One of the protestors, Asahikawa University president Ryochi Yamauchi, told the Asia Times: “By sending troops to Iraq, Japan is losing something extremely precious. Since the end of World War II, no Japanese soldier has shot or killed any human being. That is something for Japan to be truly proud of and it’s worth fighting to preserve.”
In his speech to the departing troops, Koizumi declared: “You are not going to war. You are not going to use military force or engage in combat. Your actions will help the Iraqi people, giving them the hope they need to rebuild their country.”
Despite the rhetoric, however, the government is acutely aware of the dangers confronting Japanese troops and the impact that casualties in Iraq would have on the political situation in Japan. According to the Christian Science Monitor, a virtual blackout has been imposed on any reporting of the troop deployment. Reporters are being prevented from entering the base in Samawa and there are no media briefings.
While the stated reason is “security”, an LDP source told the Weekly Post: “If Japanese TV stations air scenes showing SDF [Self Defence Force] camps or soldiers being attacked by terrorists, the Koizumi cabinet will collapse. That is why Prime Minister Koizumi and Cabinet Secretary Fukuda are asking news organisations to refrain from reporting.”
In a bid to minimise the dangers, the government is also attempting to buy protection for the troops.

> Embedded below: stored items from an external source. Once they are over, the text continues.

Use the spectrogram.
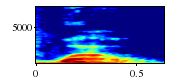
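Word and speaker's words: واو: both are called wow the name is wow as in wow so the name is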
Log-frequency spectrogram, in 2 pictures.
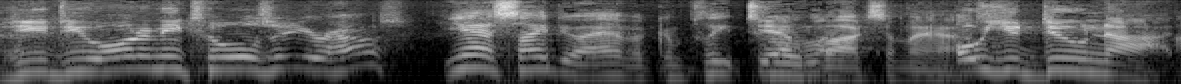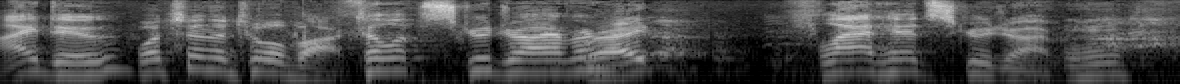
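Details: Adult men in conversation; normal voice.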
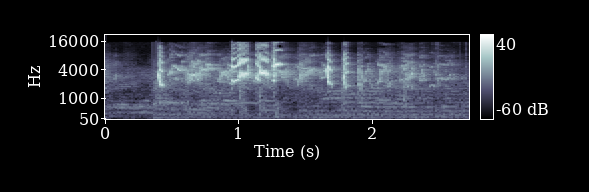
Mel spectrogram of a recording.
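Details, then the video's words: African lovebirds calling in a colony: harsh, high squawks and chirps in quick overlapping bursts, thickest around the middle, over a faint steady background hum. "African lovebirds colony"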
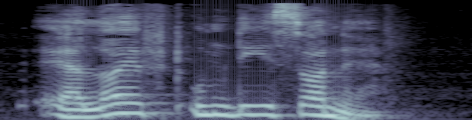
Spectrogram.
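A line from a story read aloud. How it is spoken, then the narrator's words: Calling out. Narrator (German): rief Peter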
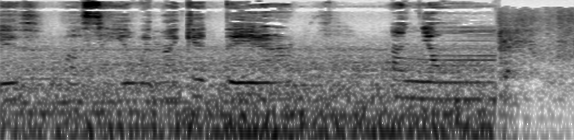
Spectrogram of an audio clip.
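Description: Low rumble of a car heard from inside the cabin, with a woman's voice over it; it cuts off abruptly near the end.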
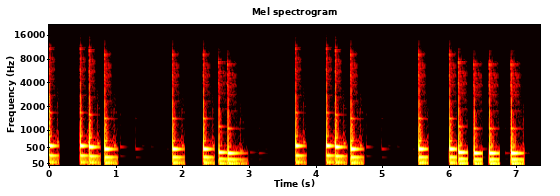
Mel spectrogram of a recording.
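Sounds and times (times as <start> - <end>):
house bass loop in B flat minor: 0.0 - 1.0, 1.9 - 3.0, 3.7 - 4.7, 5.6 - 7.2.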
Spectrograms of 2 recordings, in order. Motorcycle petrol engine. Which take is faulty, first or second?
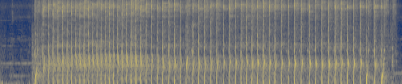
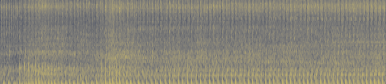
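second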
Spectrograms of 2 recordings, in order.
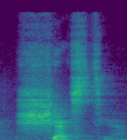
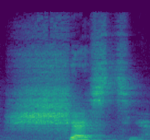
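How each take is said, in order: First: Счастье whispered as shastye; sh start. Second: Счастье breathed, starting with sh, shastye; сч read as one sh in счастье. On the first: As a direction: breathe счастье. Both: Shown as a demonstration. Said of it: "like one letter sh".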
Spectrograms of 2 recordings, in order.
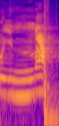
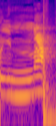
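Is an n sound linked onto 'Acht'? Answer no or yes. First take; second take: yes; yes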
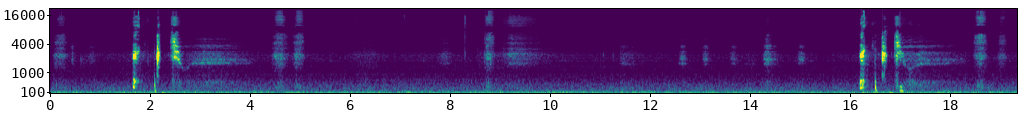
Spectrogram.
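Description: Two clusters of short, muffled sneezes, each a quick sharp puff with a held-back catch, separated by a quiet stretch; stifled sneezing.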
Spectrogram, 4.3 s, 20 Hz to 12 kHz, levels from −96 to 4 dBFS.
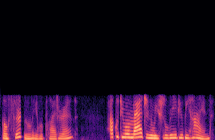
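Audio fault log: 1.68 to 4.26 s, AMR rate drop: the speech turns rougher, buzzier and more synthetic, with the same narrow band and no gap. The mobile codec has switched to a much lower rate, consistent with a fall from 12.2 to 4.75 kbps, leaving fewer pulses to model each frame.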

An article in the Weekly Post reported that the government was planning to give 24 local tribal leaders near Samawa 10 billion yen ($US94 million) as a lump sum to protect Japanese soldiers from terrorist attacks. Abdul Amir Rikaabi, leader of the Rikaabi tribe, visited Tokyo last December to meet with Koizumi.

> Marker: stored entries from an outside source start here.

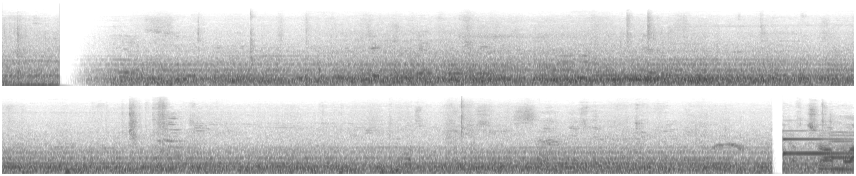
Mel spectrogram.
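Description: Steady rumble of a train running on rails toward Sheffield, heard from inside the carriage, a continuous low drone with faint rattles and brief dips, no talk over it.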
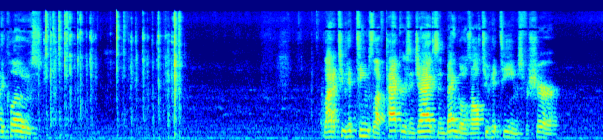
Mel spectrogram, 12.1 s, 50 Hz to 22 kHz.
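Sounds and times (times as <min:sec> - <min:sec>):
computer keyboard typing: 0:00.8 - 0:03.8.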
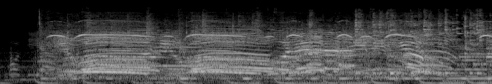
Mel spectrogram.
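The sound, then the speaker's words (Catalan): Teachers protest on the N-230 road in Alta Ribagorça: a crowd chants and shouts in loud, continuous waves, while a steady, regular drumbeat pounds underneath the voices. “I aquest és el so d'una altra mobilització, en aquest cas també de docents, a l'N230, a l'Alta Ribagorça,”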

The tribal leaders have already begun to organise a virtual private army, with armbands that read “volunteer soldiers guarding Japan’s SDF in Samawa”. They have also obtained backing from an Iraqi Shiite cleric, Maad al Waili, who has issued a fatwa or a religious edict calling on residents of the Samawa region to protect Japanese troops from attacks.
A spokesman for the prime minister told the newspaper: “It is more important for the Japanese government to make one-time payments to the leaders than to pay a salary. If the Japanese government pays them, it will nourish their local economy and benefit Japan’s foreign policy toward new Iraq... It is rather cheap if we can buy security for our soldiers with that amount of money.”

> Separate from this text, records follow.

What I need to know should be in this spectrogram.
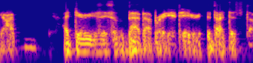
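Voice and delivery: fast, breath-only mock menace; whispered mock threat. Host mimicking Boston fans defending Brady, whispered mock threat. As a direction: whisper it like a touchy fan daring you.

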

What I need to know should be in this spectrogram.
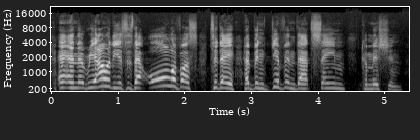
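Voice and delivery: angel's charge voiced with fervor; preaching. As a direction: urge them out the door. Rising preaching.

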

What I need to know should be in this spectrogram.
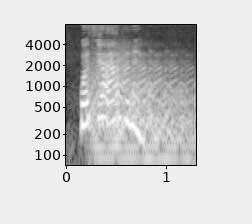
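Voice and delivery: a high haunted What's happening; high eerie echo. Acted. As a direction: ring it out like a ghost. Repeated in a different voice.

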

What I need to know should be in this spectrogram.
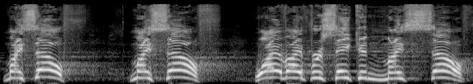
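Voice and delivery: high, loud parody of a cry; mock crying out. Preacher parodies a modalist Jesus, mock crying out. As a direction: call it out as an absurd mock lament. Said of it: "he should have called out".

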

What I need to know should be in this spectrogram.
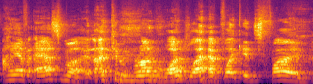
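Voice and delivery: high, loud, slow mocking voice; mock-exasperated reassurance, loud and high; mock dismissive self. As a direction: brush them off in a high sing-song. Mocking whiny band kids.

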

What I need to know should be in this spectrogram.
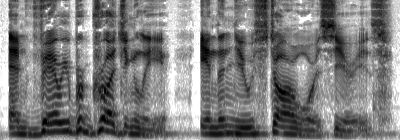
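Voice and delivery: booming movie trailer announcer. Acted. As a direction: sell it like a summer blockbuster trailer. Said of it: "do their best trailer voice".

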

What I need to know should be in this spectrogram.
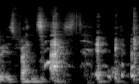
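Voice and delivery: squeaked out high through laughter; can barely get it out for laughing; slow, laugh-broken and very high. Real, not acted.

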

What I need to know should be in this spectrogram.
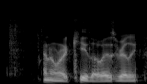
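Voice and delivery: ordinary talk, nothing marked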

An article published by the US-based Stratfor thinktank indicated that other considerations were involved. Entitled “Japan in Iraq: Deploying Troops, Greasing Hands and Seeking Oil,” it made the point that the 10 billion yen bribe was not just to buy protection but rather was seen “as the first step toward resurrecting Japanese claims for Iraqi oil.”
The World Socialist Web Site has previously explained that one of the main reasons behind Japan’s decision to deploy troops to Iraq was to secure access to the country’s oil supplies. Japanese corporations are seeking rights to develop the one-billion-barrel Al Gharaf oilfield in southern Iraq. Interest in the oil field dates back to the late 1980s, when Iraq was one of Japan’s main suppliers of oil and Japan was one of Iraq’s largest trading partners.
As the Stratfor article noted, the oil field, which is estimated to produce 130,000 barrels a day, is located just 40 miles due east of Samawa. The military base is thus very conveniently located to look after Japanese corporate interests. And the 10 billion yen has been placed “in just the right hands” to ensure that local tribes will look after Japan’s oil investment in the long term, as well as Japanese troops in the short term.
While Koizumi claims that the troop deployment will be reconsidered in the event of fighting in the Samawa area, exactly the opposite is the case. The soldiers have been sent to Iraq to defend the interests of Japanese imperialism both immediately in the Al Gharaf oilfield and more broadly by establishing a precedent for dispatching troops elsewhere.